Lack of Use of Commodities
While conducting a visit to Penitenciaria Nacional Marco Aurelio Soto, mattresses donated for the prison guards were not being used because the windows of the barracks had no glass, and rain frequently flooded the entire room. The NAS spoke with the prison authorities who pledged to make the necessary arrangements. Subsequent exterior inspections show that glass was installed in the window.
Repair and Maintenance of Commodities
The lack of a budget to maintain and repair vehicles and equipment such as computers and printers continues to be a problem for the HNP. In many cases, equipment is being used in remote, undeveloped tropical locations which accelerate deterioration. Electrical supply is often poor, causing premature wear and tear on electrical devices. Such conditions are unavoidable and out of post’s control. Representatives in the field express great appreciation for the donations but post needs to secure buy-in from the leadership and ensure they make the hard budgeting decisions needed to maintain the donations.
EUM Program Coordinator
G. Kathleen Hill, Tel. 604-642-6659; hillgK@state.gov
Staff Member EUM Responsibilities
Political /Economic Chief
On-site InspectionsNo on-site inspections were done due to staffing shortages and undercover use of the equipment.
Other Methods of Monitoring Resource Status
ICE holds periodic discussion with RCMP regarding the use and condition of the vessel.
A MKII Twin Diesel vessel was obtained by ICE through forfeiture and given to the Royal Canadian Mounted Police (RCMP) in 2002. It is moored in Vancouver, British Colombia, Canada.

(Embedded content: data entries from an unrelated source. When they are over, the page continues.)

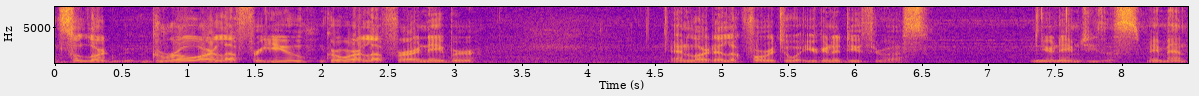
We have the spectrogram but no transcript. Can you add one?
so, Lord, grow our love for you, grow our love for our neighbor. And Lord, I look forward to what you're going to do through us. In your name, Jesus. Amen.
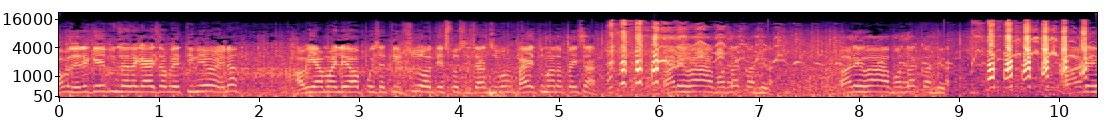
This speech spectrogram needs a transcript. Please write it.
अब धेरै केही पनि छैन गाई अब यति नै हो होइन? अब यहाँ मैले अब पैसा तिर्छु अनि त्यसपछि जान्छु म। भाइ तुम्हारा पैसा। अरे वाह मजाक गर्थ्यो अरे वाह मजाक गर्थ्यो अरे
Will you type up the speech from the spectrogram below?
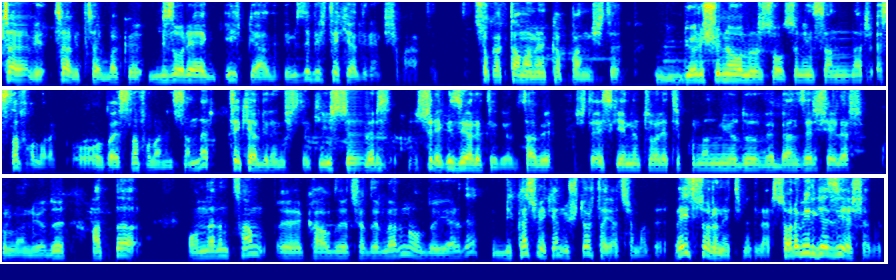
Tabii tabii tabii. Bakın biz oraya ilk geldiğimizde bir tekel direnişi vardı. Sokak tamamen kapanmıştı. Görüşü ne olursa olsun insanlar esnaf olarak orada esnaf olan insanlar tekel direnişteki işçileri sürekli ziyaret ediyordu. Tabii işte eskiyenin tuvaleti kullanılıyordu ve benzeri şeyler kullanılıyordu. Hatta onların tam e, kaldığı çadırların olduğu yerde birkaç mekan 3-4 ay açamadı ve hiç sorun etmediler. Sonra bir gezi yaşadık.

It is used for undercover narcotics interdiction efforts. RCMP maintains the vessel in excellent condition.
In 2008, the vessel had a positive impact on the INL program through its use in undercover operations.